Requirement
Every record that follows is to be copied exactly, with the pictures omitted.

Dataset extract
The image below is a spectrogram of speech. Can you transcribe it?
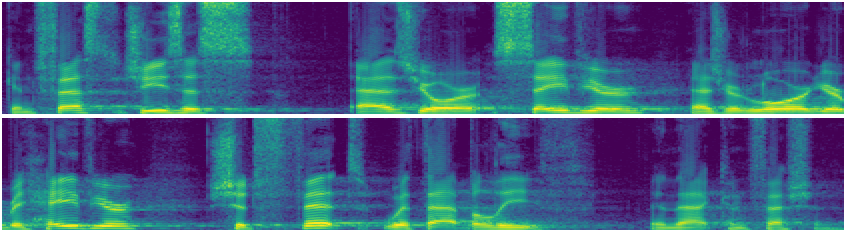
confessed Jesus as your Savior, as your Lord, your behavior should fit with that belief and that confession.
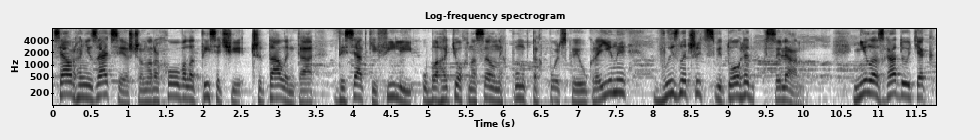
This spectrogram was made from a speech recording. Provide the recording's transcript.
Ця організація, що нараховувала тисячі читалень та десятки філій у багатьох населених пунктах польської України, визначить світогляд селян. Ніла згадують як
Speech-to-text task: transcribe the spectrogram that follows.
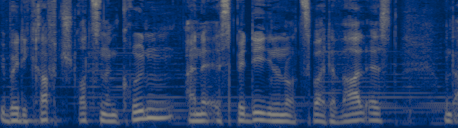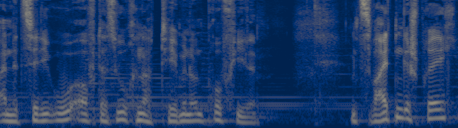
über die kraftstrotzenden Grünen, eine SPD, die nur noch zweite Wahl ist und eine CDU auf der Suche nach Themen und Profil. Im zweiten Gespräch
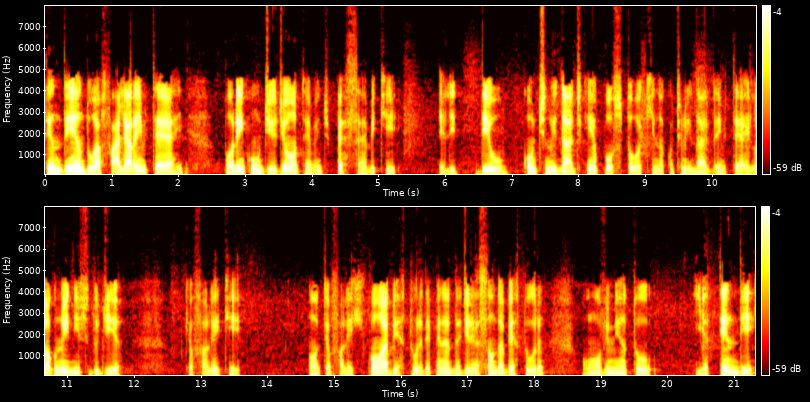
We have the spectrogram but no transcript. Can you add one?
tendendo a falhar a MTR, porém com o dia de ontem a gente percebe que ele deu continuidade. Quem apostou aqui na continuidade da MTR logo no início do dia, que eu falei que ontem eu falei que com a abertura, dependendo da direção da abertura, o movimento ia tender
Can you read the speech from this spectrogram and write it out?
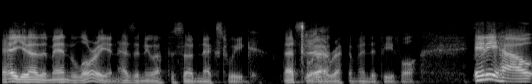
Hey, you know, The Mandalorian has a new episode next week. That's what I recommend to people. Anyhow,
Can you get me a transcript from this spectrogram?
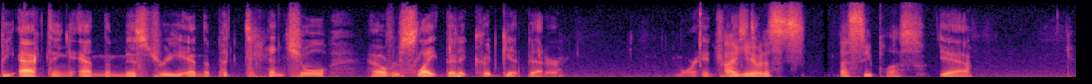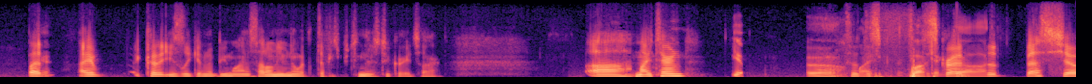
the acting and the mystery and the potential, however slight, that it could get better, more interesting. I gave it a, s- a C plus, Yeah, but Yeah. I, I could have easily given it a B minus. I don't even know what the difference between those two grades are. Uh, my turn Yep. oh to my des- fucking describe god. the best show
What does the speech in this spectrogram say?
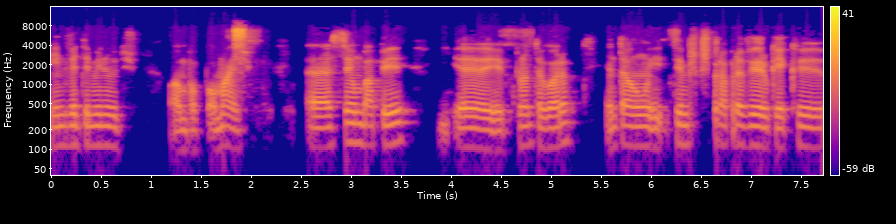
em 90 minutos, ou, ou mais, eh, sem o Mbappé, eh, pronto agora. Então temos que esperar para ver o que é que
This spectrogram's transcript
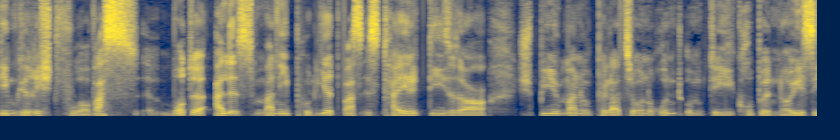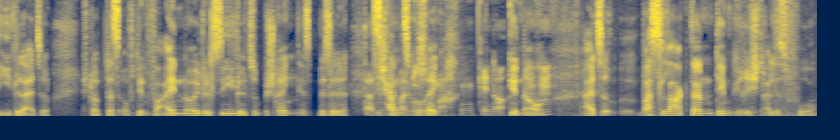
dem Gericht vor? Was wurde alles manipuliert? Was ist Teil dieser Spielmanipulation rund um die Gruppe Neusiedel? Also ich glaube, das auf den Verein Neusiedel zu beschränken ist ein bisschen das nicht kann ganz man korrekt. Nicht machen, genau. Genau. Mhm. Also was lag dann dem Gericht alles vor?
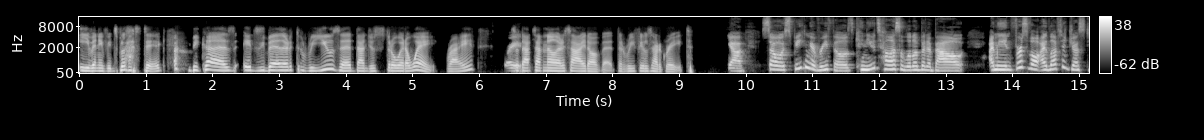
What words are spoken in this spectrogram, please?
even if it's plastic because it's better to reuse it than just throw it away, right? So that's another side of it. The refills are great. yeah so speaking of refills can you tell us a little bit about i mean first of all i'd love to just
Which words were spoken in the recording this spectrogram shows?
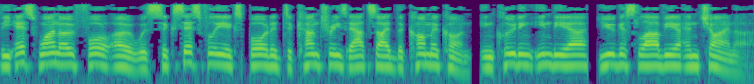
The S1040 was successfully exported to countries outside the Comecon, including India, Yugoslavia and China.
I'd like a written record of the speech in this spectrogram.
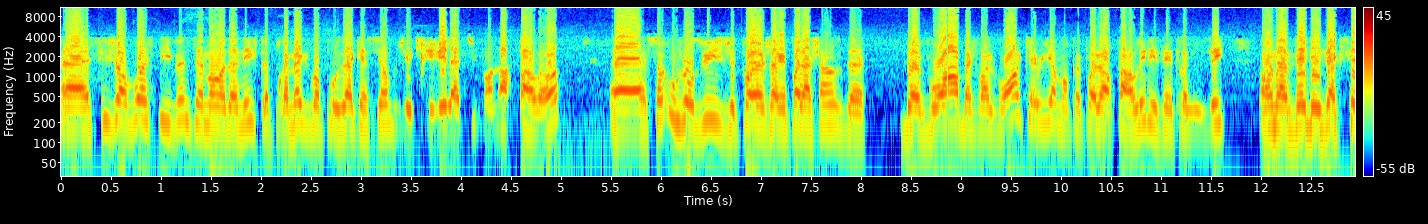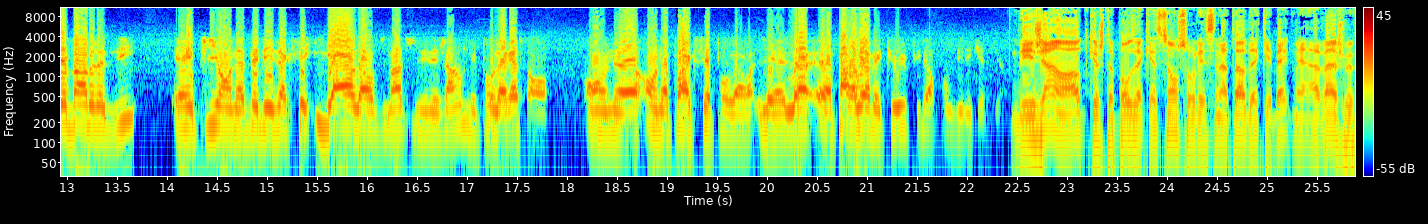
si je revois Steven à un moment donné, je te promets que je vais poser la question, puis j'écrirai là-dessus, puis on en reparlera. Aujourd'hui, j'ai pas, j'aurai pas la chance de, de voir, ben je vais le voir. Kerry, on peut pas leur parler, les introniser on avait des accès vendredi et puis on avait des accès hier lors du match des légendes, mais pour le reste, on n'a pas accès pour leur, euh, parler avec eux puis leur poser des questions. Les gens ont hâte que je te pose la question sur les sénateurs de Québec, mais avant, je veux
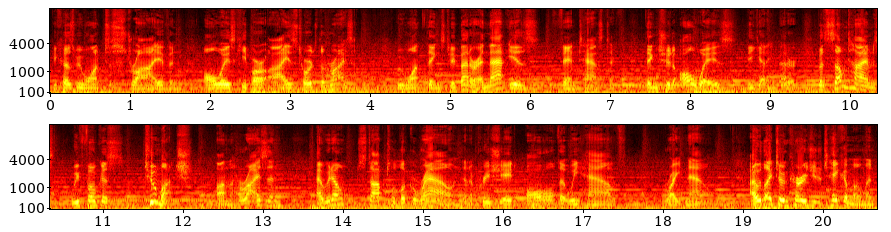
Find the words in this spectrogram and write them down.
because we want to strive and always keep our eyes towards the horizon. We want things to be better, and that is fantastic. Things should always be getting better. But sometimes we focus too much on the horizon and we don't stop to look around and appreciate all that we have right now. I would like to encourage you to take a moment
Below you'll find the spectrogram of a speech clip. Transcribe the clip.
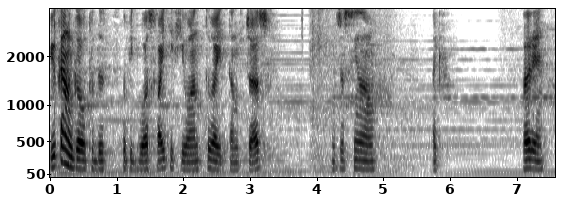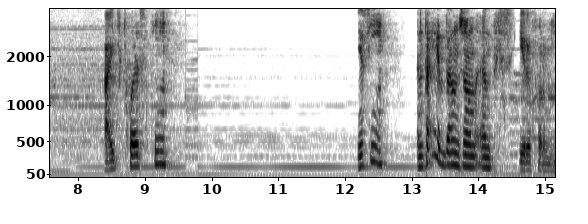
You can go to the stupid boss fight if you want to, I don't judge. Just, you know, like, very side questy. You see, entire dungeon ends here for me.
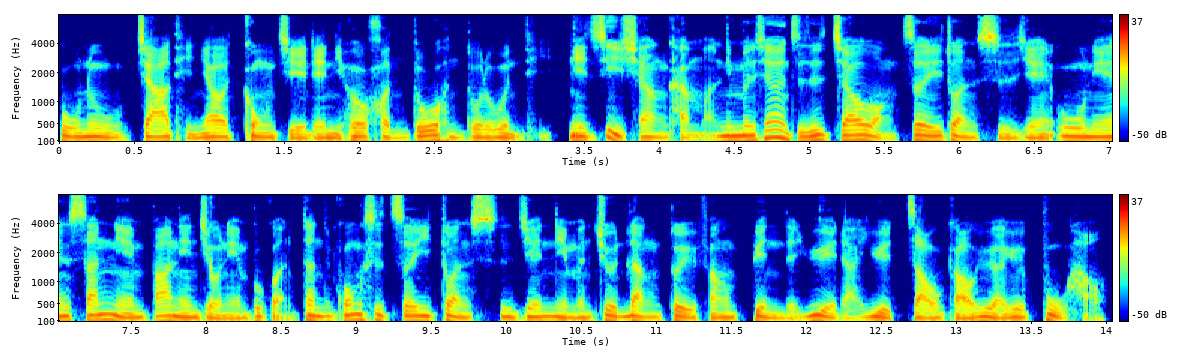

Exercise answer
The image below is a spectrogram of speech. Can you transcribe it?
confessed Jesus as your Savior, as your Lord, your behavior should fit with that belief and that confession.
This spectrogram was made from a speech recording. Provide the recording's transcript.
Ця організація, що нараховувала тисячі читалень та десятки філій у багатьох населених пунктах польської України, визначить світогляд селян. Ніла згадують як
Speech-to-text task: transcribe the spectrogram that follows.
über die kraftstrotzenden Grünen, eine SPD, die nur noch zweite Wahl ist und eine CDU auf der Suche nach Themen und Profil. Im zweiten Gespräch
We have the spectrogram but no transcript. Can you add one?
tendendo a falhar a MTR, porém com o dia de ontem a gente percebe que ele deu continuidade. Quem apostou aqui na continuidade da MTR logo no início do dia, que eu falei que ontem eu falei que com a abertura, dependendo da direção da abertura, o movimento ia tender
Can you read the speech from this spectrogram and write it out?
Hey, you know, The Mandalorian has a new episode next week. That's what I recommend to people. Anyhow,
Can you get me a transcript from this spectrogram?
the acting and the mystery and the potential, however slight, that it could get better, more interesting. I gave it a, s- a C plus, Yeah, but Yeah. I, I could have easily given it a B minus. I don't even know what the difference between those two grades are. Uh, my turn Yep. oh to my des- fucking describe god. the best show
What does the speech in this spectrogram say?
em 90 minutos, ou, ou mais, eh, sem o Mbappé, eh, pronto agora. Então temos que esperar para ver o que é que
This spectrogram's transcript
dem Gericht vor? Was wurde alles manipuliert? Was ist Teil dieser Spielmanipulation rund um die Gruppe Neusiedel? Also ich glaube, das auf den Verein Neusiedel zu beschränken ist ein bisschen das nicht kann ganz man korrekt. Nicht machen, genau. Genau. Mhm. Also was lag dann dem Gericht alles vor?
What words are spoken in this spectrogram, please?
even if it's plastic because it's better to reuse it than just throw it away, right? So that's another side of it. The refills are great. yeah so speaking of refills can you tell us a little bit about i mean first of all i'd love to just
Which words were spoken in the recording this spectrogram shows?
The S1040 was successfully exported to countries outside the Comecon, including India, Yugoslavia and China.
I'd like a written record of the speech in this spectrogram.
si je revois Steven à un moment donné, je te promets que je vais poser la question, puis j'écrirai là-dessus, puis on en reparlera. Aujourd'hui, j'ai pas, j'aurai pas la chance de, de voir, ben je vais le voir. Kerry, on peut pas leur parler, les introniser on avait des accès vendredi et puis on avait des accès hier lors du match des légendes, mais pour le reste, on n'a pas accès pour leur, euh, parler avec eux puis leur poser des questions. Les gens ont hâte que je te pose la question sur les sénateurs de Québec, mais avant, je veux
Find the words in this spectrogram and write them down.
because we want to strive and always keep our eyes towards the horizon. We want things to be better, and that is fantastic. Things should always be getting better. But sometimes we focus too much on the horizon and we don't stop to look around and appreciate all that we have right now. I would like to encourage you to take a moment
Below you'll find the spectrogram of a speech clip. Transcribe the clip.
You can go to the stupid boss fight if you want to, I don't judge. Just, you know, like, very side questy. You see, entire dungeon ends here for me.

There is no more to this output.